The problem:
Starting with the line that has "Everything said in the spectrogram below" in the records below and stopping after the line that has "Turn the spectrogram", output every line exactly and nothing else; skip pictures.
#### Records for this exercise ####
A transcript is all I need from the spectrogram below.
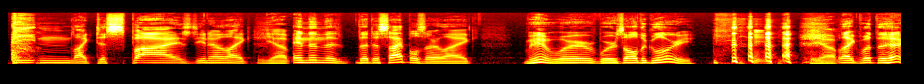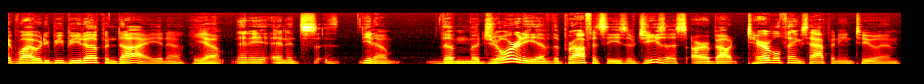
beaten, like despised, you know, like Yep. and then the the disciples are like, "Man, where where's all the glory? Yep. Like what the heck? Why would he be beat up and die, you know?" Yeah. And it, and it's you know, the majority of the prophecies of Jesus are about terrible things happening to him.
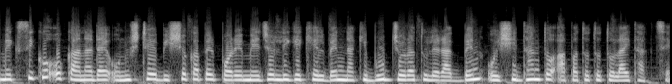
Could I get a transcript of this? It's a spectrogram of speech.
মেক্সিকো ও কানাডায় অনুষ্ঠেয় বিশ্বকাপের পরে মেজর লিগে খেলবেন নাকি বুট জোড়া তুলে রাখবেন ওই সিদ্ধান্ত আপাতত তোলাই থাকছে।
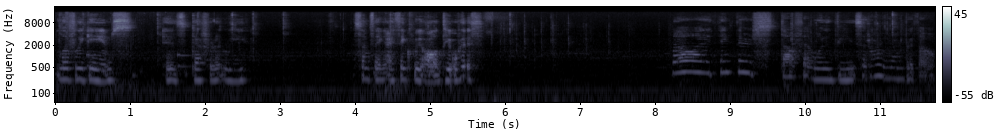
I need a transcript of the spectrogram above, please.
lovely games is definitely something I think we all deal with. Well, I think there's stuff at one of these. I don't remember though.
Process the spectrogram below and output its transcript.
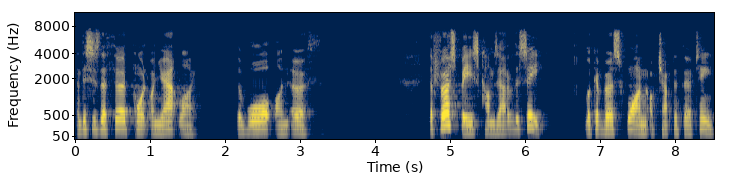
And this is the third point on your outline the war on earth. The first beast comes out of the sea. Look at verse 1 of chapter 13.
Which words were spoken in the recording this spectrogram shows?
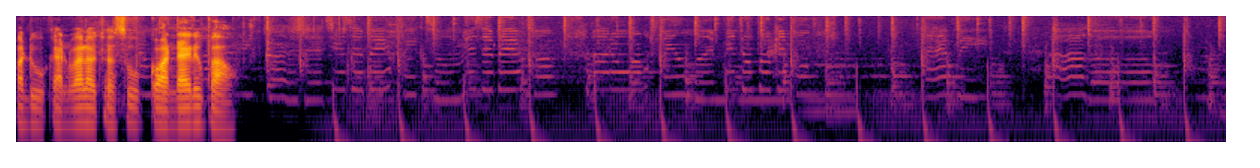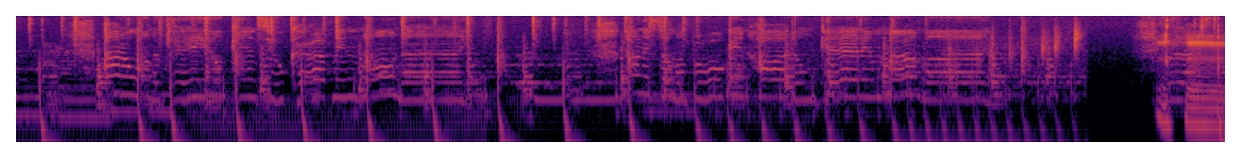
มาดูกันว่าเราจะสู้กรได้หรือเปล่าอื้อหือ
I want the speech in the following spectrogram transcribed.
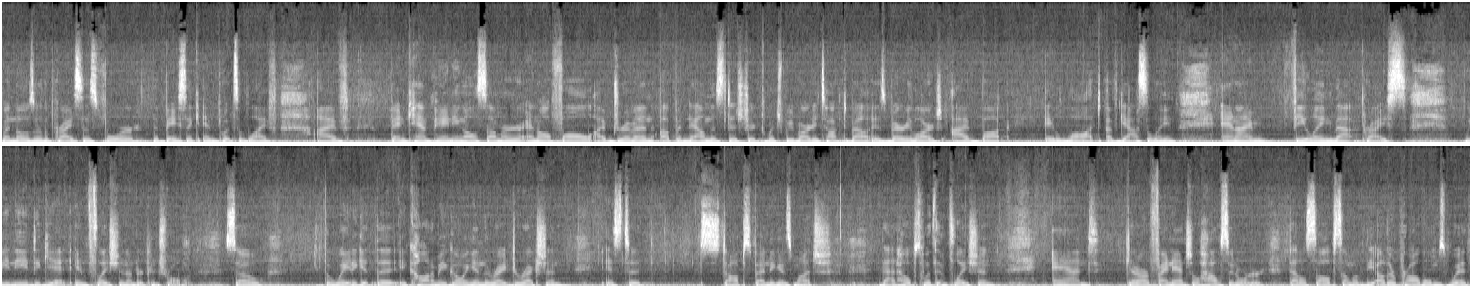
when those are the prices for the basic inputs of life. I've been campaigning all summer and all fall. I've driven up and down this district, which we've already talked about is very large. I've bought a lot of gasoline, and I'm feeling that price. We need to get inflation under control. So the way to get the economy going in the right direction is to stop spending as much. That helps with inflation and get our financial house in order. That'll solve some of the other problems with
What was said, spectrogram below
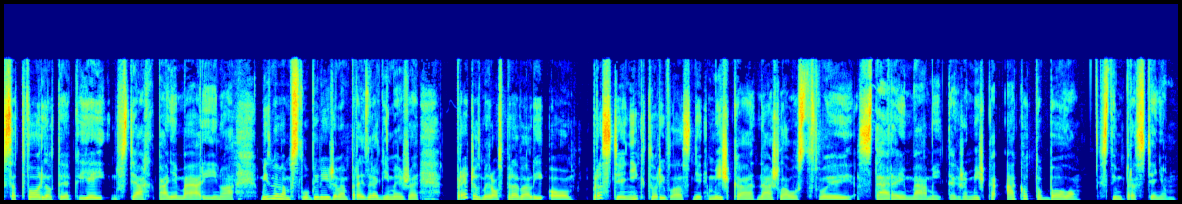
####
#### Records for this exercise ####
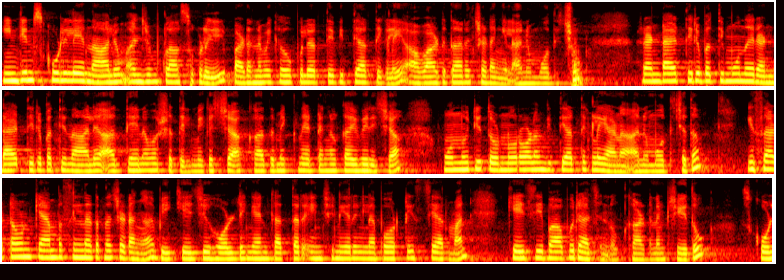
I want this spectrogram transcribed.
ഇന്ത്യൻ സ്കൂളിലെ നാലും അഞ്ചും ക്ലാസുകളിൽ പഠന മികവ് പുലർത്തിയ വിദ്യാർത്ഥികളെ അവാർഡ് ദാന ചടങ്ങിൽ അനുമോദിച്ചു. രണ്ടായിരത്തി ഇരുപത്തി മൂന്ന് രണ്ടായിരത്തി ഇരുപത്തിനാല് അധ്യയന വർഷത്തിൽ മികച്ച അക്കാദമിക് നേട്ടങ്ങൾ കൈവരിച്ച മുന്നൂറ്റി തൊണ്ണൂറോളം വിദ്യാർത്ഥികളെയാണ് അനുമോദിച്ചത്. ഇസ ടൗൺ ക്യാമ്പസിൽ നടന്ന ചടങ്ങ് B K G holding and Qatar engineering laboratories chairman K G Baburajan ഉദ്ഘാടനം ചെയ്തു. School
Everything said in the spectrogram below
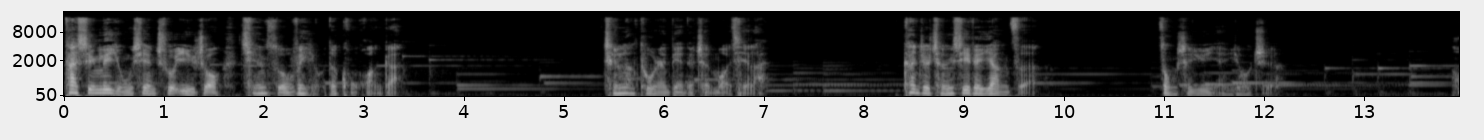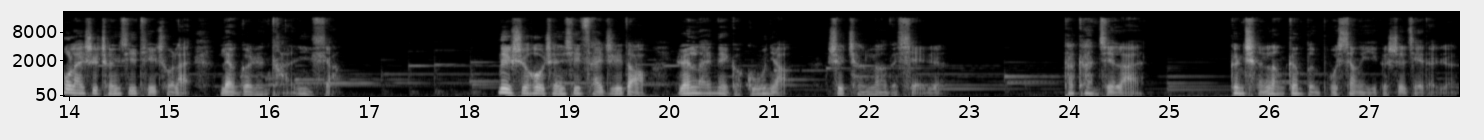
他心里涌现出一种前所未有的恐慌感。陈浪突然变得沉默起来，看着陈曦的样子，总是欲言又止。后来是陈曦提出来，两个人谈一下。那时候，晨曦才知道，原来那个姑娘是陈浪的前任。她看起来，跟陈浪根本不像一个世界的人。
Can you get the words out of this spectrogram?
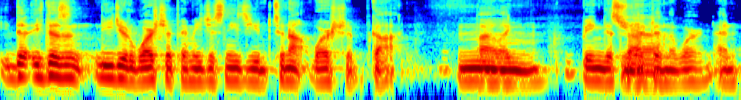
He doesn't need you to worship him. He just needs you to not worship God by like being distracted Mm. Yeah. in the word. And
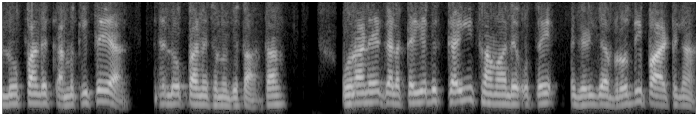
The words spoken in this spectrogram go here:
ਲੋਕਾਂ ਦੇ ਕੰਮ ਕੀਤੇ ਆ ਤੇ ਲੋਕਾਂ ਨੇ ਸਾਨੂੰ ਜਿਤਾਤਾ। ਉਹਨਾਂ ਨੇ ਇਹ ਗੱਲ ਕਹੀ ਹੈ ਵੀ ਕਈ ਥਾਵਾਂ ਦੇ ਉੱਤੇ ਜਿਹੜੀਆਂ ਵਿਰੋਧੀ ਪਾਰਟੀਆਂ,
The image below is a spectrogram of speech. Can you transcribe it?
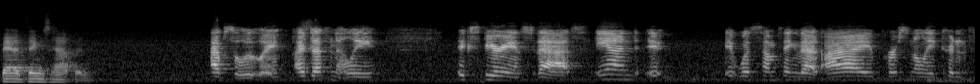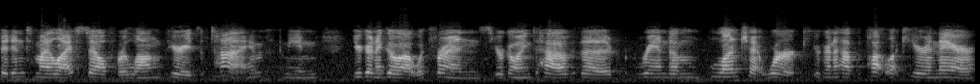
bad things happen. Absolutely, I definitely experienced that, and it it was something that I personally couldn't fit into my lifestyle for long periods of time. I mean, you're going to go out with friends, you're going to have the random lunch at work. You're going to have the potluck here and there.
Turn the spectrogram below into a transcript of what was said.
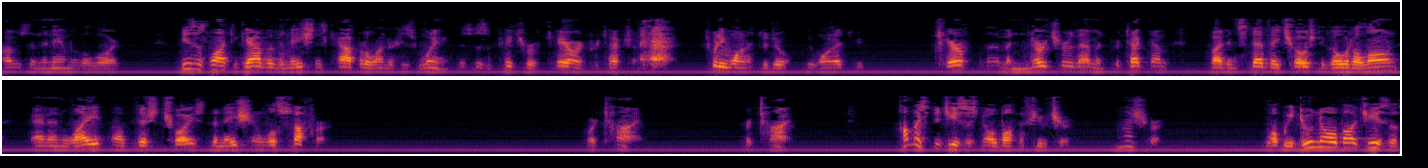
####
Exercise output:
Everything said in the spectrogram below
他心里涌现出一种前所未有的恐慌感。陈浪突然变得沉默起来，看着陈曦的样子，总是欲言又止。后来是陈曦提出来，两个人谈一下。那时候，晨曦才知道，原来那个姑娘是陈浪的前任。她看起来，跟陈浪根本不像一个世界的人。
Can you get the words out of this spectrogram?
He doesn't need you to worship him. He just needs you to not worship God by like being distracted Mm. Yeah. in the word. And
The words spoken in this spectrogram go here:
ਲੋਕਾਂ ਦੇ ਕੰਮ ਕੀਤੇ ਆ ਤੇ ਲੋਕਾਂ ਨੇ ਸਾਨੂੰ ਜਿਤਾਤਾ। ਉਹਨਾਂ ਨੇ ਇਹ ਗੱਲ ਕਹੀ ਹੈ ਵੀ ਕਈ ਥਾਵਾਂ ਦੇ ਉੱਤੇ ਜਿਹੜੀਆਂ ਵਿਰੋਧੀ ਪਾਰਟੀਆਂ,
The image below is a spectrogram of speech. Can you transcribe it?
bad things happen. Absolutely, I definitely experienced that, and it it was something that I personally couldn't fit into my lifestyle for long periods of time. I mean, you're going to go out with friends, you're going to have the random lunch at work. You're going to have the potluck here and there.
Turn the spectrogram below into a transcript of what was said.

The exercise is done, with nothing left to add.